One of the comedy’s opening skits features André’s Chris working as a car-detailing attendant in Los Angeles whose entire uniform gets sucked into the power vacuum cleaner.
André wore a specially made breakaway onesie work uniform with small hooks attached to a super-strength invisible line in a vacuum tube. When André yelled, “Hey, I’m stuck,” that was the cue for the hidden film crew to pull the line, yanking the breakaway uniform off — leaving Chris naked after his dream girl Maria (Michaela Conlin) pulled up.
“That took a lot of trial and error to get it right,” says Sakurai. The third mark was the perfect foil, even helping to hide naked André in his car’s backseat.
The event bouncer took his detail seriously
For a scene where Chris tries to enter an art gallery party hosted by Maria, filmmakers hired a bouncer outside a fancy Los Angeles location, giving strict instructions only to allow invited attendees inside. Chris was not on the list. The bouncer rebuffed André’s multiple attempts to enter, but finally, begrudgingly allowed him in on the sly for the sake of true love.
So romantic, right? Until the bouncer found he had been pranked. “He was not happy. He had a long, seething moment,” says André, who needed the bouncer to sign a release form for “Bad Trip” to use the scene. “We really had to massage his emotions after the prank to get him to sign. But he did.”
The car really flipped on an Atlanta street
Howery’s Bud was not at the wheel for the film’s dramatic car flip. However, “Bad Trip” stunt coordinator Charles Grisham flipped the film’s pink Cadillac into the air on an Atlanta street during a controlled stunt. “It had to be a precision driver,” says Sakurai. André and Howery got in the car afterwards. A crowd of spectators taking part in a fake street art tour were brought past the carnage to see the two seemingly dazed stars emerging from the upside-down wreckage.
The ensuing screen argument between the two characters was made even more dramatic by a real, controlled fire bursting dramatically from the car.
Tiffany Haddish drove into an art gallery
When Chris does finally get to Maria at her art show, the moment is ruined by Haddish’s Trina, who drives her stolen police car literally into the gallery. To pull that stunt off, Sakurai set up a believable gallery, with credible art pieces and invited guests. The unsuspecting guests were discreetly kept away from a fake brick wall. “We set up a system to make sure all the art admirers were in a safe zone,” says Sakurai.

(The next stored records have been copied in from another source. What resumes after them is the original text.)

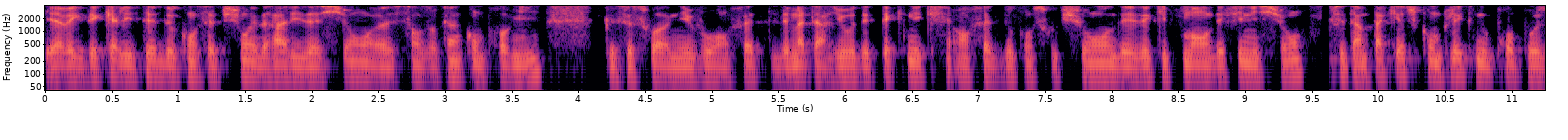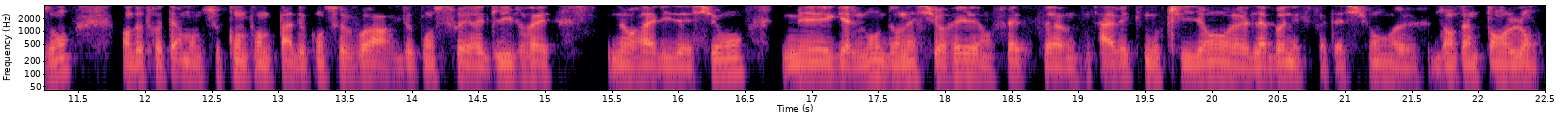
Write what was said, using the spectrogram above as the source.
et avec des qualités de conception et de réalisation euh, sans aucun compromis, que ce soit au niveau en fait des matériaux, des techniques en fait de construction, des équipements, des finitions. C'est un package complet que nous proposons. En d'autres termes, on ne se contente pas de concevoir, de construire et de livrer nos réalisations, mais également d'en assurer en fait avec nos clients la bonne exploitation dans un temps long.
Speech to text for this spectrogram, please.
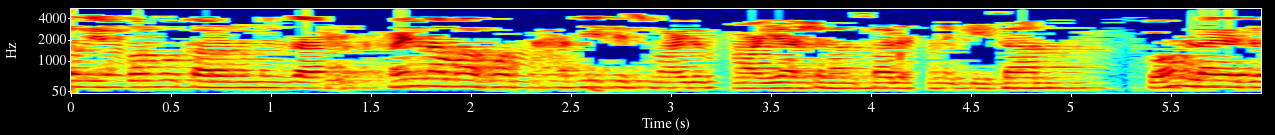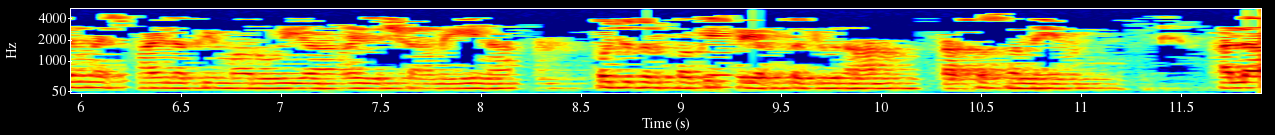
رضي الله تعالى عنه من ذلك فانما هو من حديث اسماعيل بن عياش عن صالح بن كيسان وهم لا يجرون اسماعيل فيما روي عن غير الشاميين وجد الفقيه يحتجون عن خصمهم. على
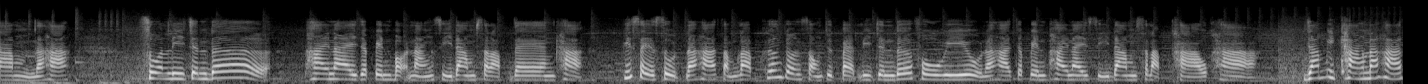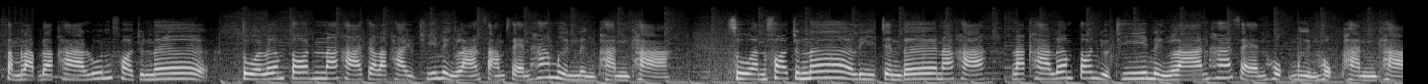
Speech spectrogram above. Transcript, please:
ดำนะคะ ส่วน Legender ภายในจะเป็นเบาะหนังสีดำสลับแดงค่ะ พิเศษสุดนะคะสำหรับเครื่องยนต์ 2.8 Legender 4 Wheel นะคะ จะเป็นภายในสีดำสลับขาวค่ะ ย้ำอีกครั้งนะคะสำหรับราคารุ่น Fortuner ตัวเริ่มต้นนะคะจะราคาอยู่ที่ 1 3 5 1 0 0 0 ค่ะ ส่วน Fortuner Legender นะคะ ราคาเริ่มต้นอยู่ที่ 1 5 6 6 0 0 0 ค่ะ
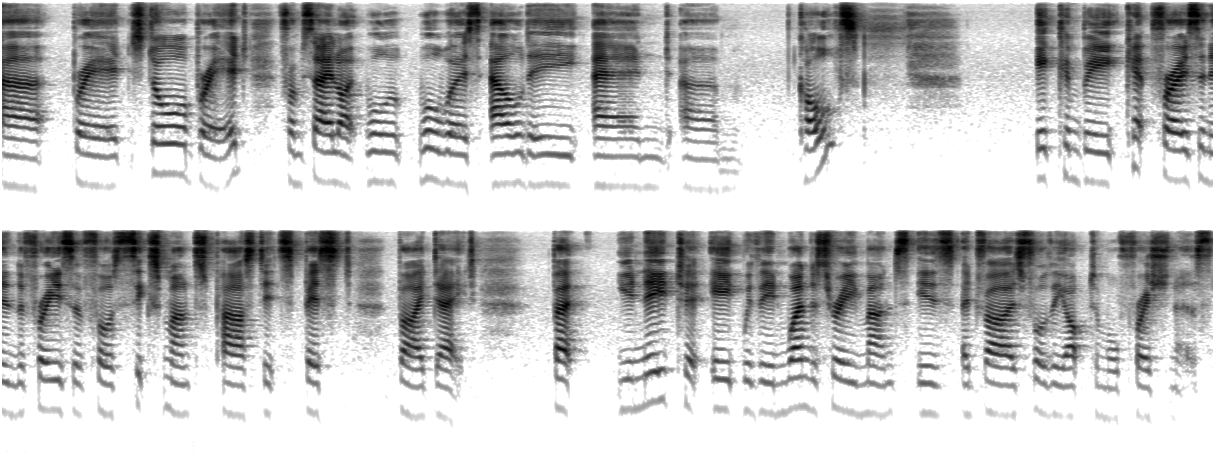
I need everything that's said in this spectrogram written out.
uh, bread, store bread from say like Wool, Woolworths, Aldi, and um, Coles, it can be kept frozen in the freezer for six months past its best by date. But you need to eat within one to three months is advised for the optimal freshness.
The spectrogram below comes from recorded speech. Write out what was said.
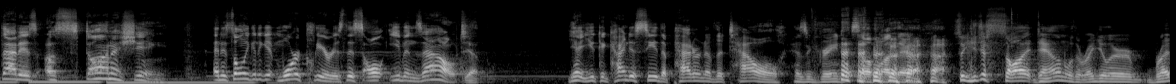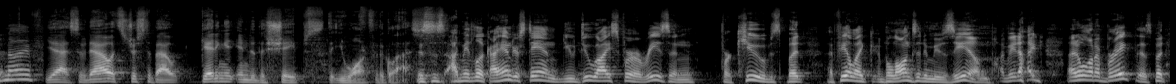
that is astonishing. And it's only gonna get more clear as this all evens out. Yep. Yeah, you can kind of see the pattern of the towel has ingrained itself on there. so you just saw it down with a regular bread knife? Yeah, so now it's just about getting it into the shapes that you want for the glass. This is, I mean, look, I understand you do ice for a reason, for cubes, but I feel like it belongs in a museum. I mean, I, I don't want to break this, but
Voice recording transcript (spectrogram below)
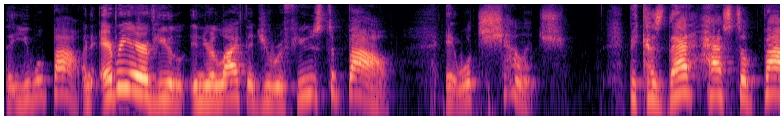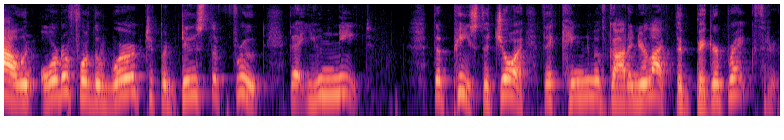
that you will bow. And every area of you in your life that you refuse to bow, it will challenge. Because that has to bow in order for the word to produce the fruit that you need the peace, the joy, the kingdom of God in your life, the bigger breakthrough.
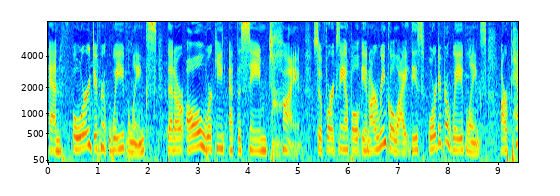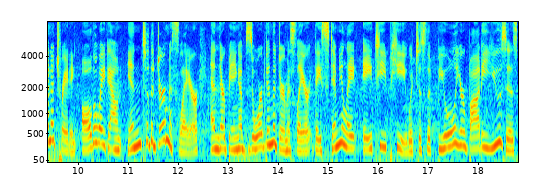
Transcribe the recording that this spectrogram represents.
and four different wavelengths that are all working at the same time. So, for example, in our wrinkle light, these four different wavelengths are penetrating all the way down into the dermis layer and they're being absorbed in the dermis layer. They stimulate ATP, which is the fuel your body uses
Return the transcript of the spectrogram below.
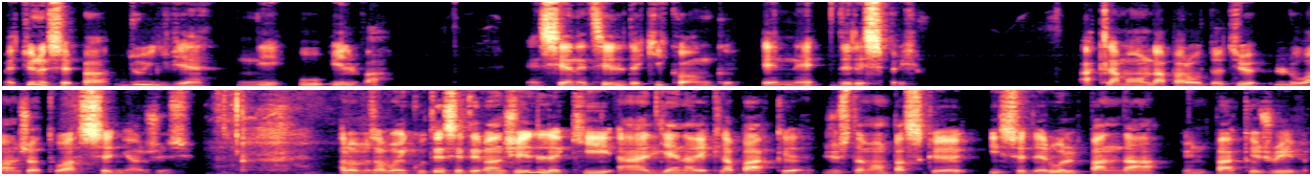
mais tu ne sais pas d'où il vient ni où il va. Ainsi en est-il de quiconque est né de l'esprit? Acclamons la parole de Dieu, louange à toi Seigneur Jésus. Alors, nous avons écouté cet évangile qui a un lien avec la Pâque, justement parce que il se déroule pendant une Pâque juive.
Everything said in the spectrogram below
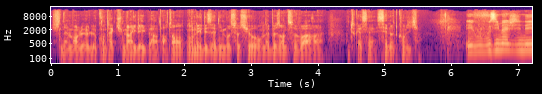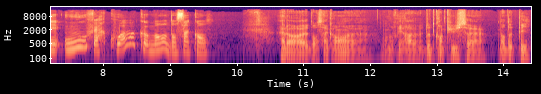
finalement, le, contact humain, il est hyper important. On est des animaux sociaux, on a besoin de se voir. En tout cas, c'est notre conviction. Et vous vous imaginez où, faire quoi, comment dans 5 ans? Alors, dans 5 ans on ouvrira d'autres campus euh, dans d'autres pays.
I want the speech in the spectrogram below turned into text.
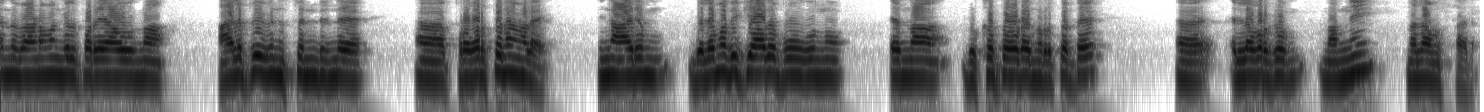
എന്ന് വേണമെങ്കിൽ പറയാവുന്ന ആലപ്പി വിൻസെന്റിന്റെ പ്രവർത്തനങ്ങളെ ഇന്നാരും വിലമതിക്കാതെ പോകുന്നു എന്ന ദുഃഖത്തോടെ നിർത്തട്ടെ. എല്ലാവർക്കും നന്ദി. നല്ല നമസ്കാരം.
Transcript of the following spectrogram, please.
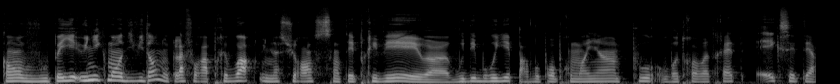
quand vous payez uniquement en dividende. Donc là, il faudra prévoir une assurance santé privée et euh, vous débrouiller par vos propres moyens pour votre retraite, etc.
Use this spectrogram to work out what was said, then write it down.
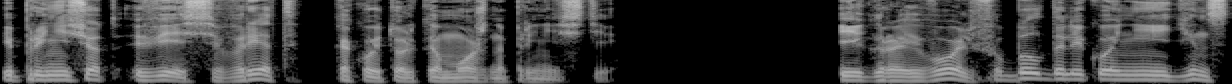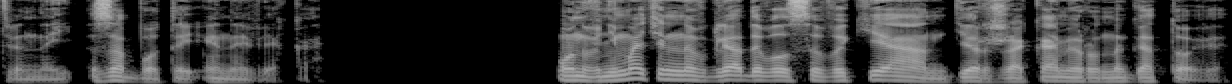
и принесет весь вред, какой только можно принести. И Грейвольф был далеко не единственной заботой Эневека. Он внимательно вглядывался в океан, держа камеру наготове.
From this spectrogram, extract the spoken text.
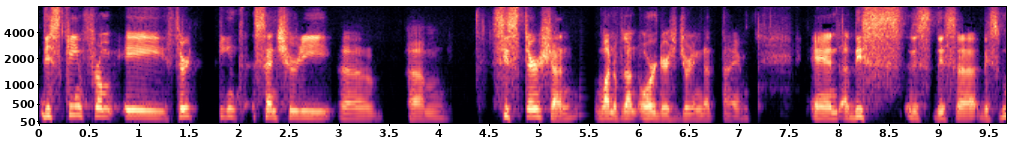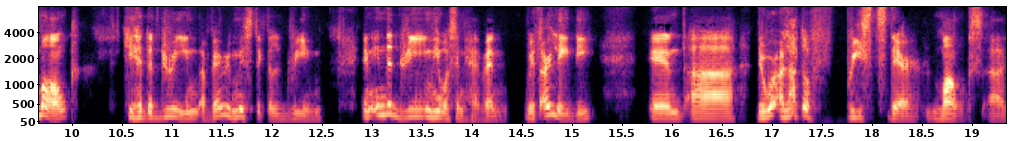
this came from a 13th century uh, um, Cistercian, one of the orders during that time. And uh, this this this uh, this monk, he had a dream, a very mystical dream. And in the dream, he was in heaven with Our Lady. And uh, there were a lot of priests there, monks, uh,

Given the all-clear signal by the stunt coordinator, Haddish was behind the wheel as her car plowed through the fake wall into the building — with the car attached to guiding wires to keep it on course. As the guests looked on in shock, Haddish emerged and turned her destruction onto remaining art pieces.
It takes practice to make a drunken fall
André’s Chris appeared to have too much alcohol at the Electric Cowboy bar in Kennesaw, Georgia. He stood in a precarious perch above the bar to make a drunken toast to his friend, before falling. André practiced the 15-foot tumble into a nearby container, with hidden padding beneath folded boxes, the day before. “I did it over and over, so that it looked fluid when it was real,” he says.
After the true tumble, a crew member posing as a concerned patron discreetly attached a tube that ran up Andre’s body, enabling his Chris to projectile vomit — actually a combination of material including pea soup and vegetables.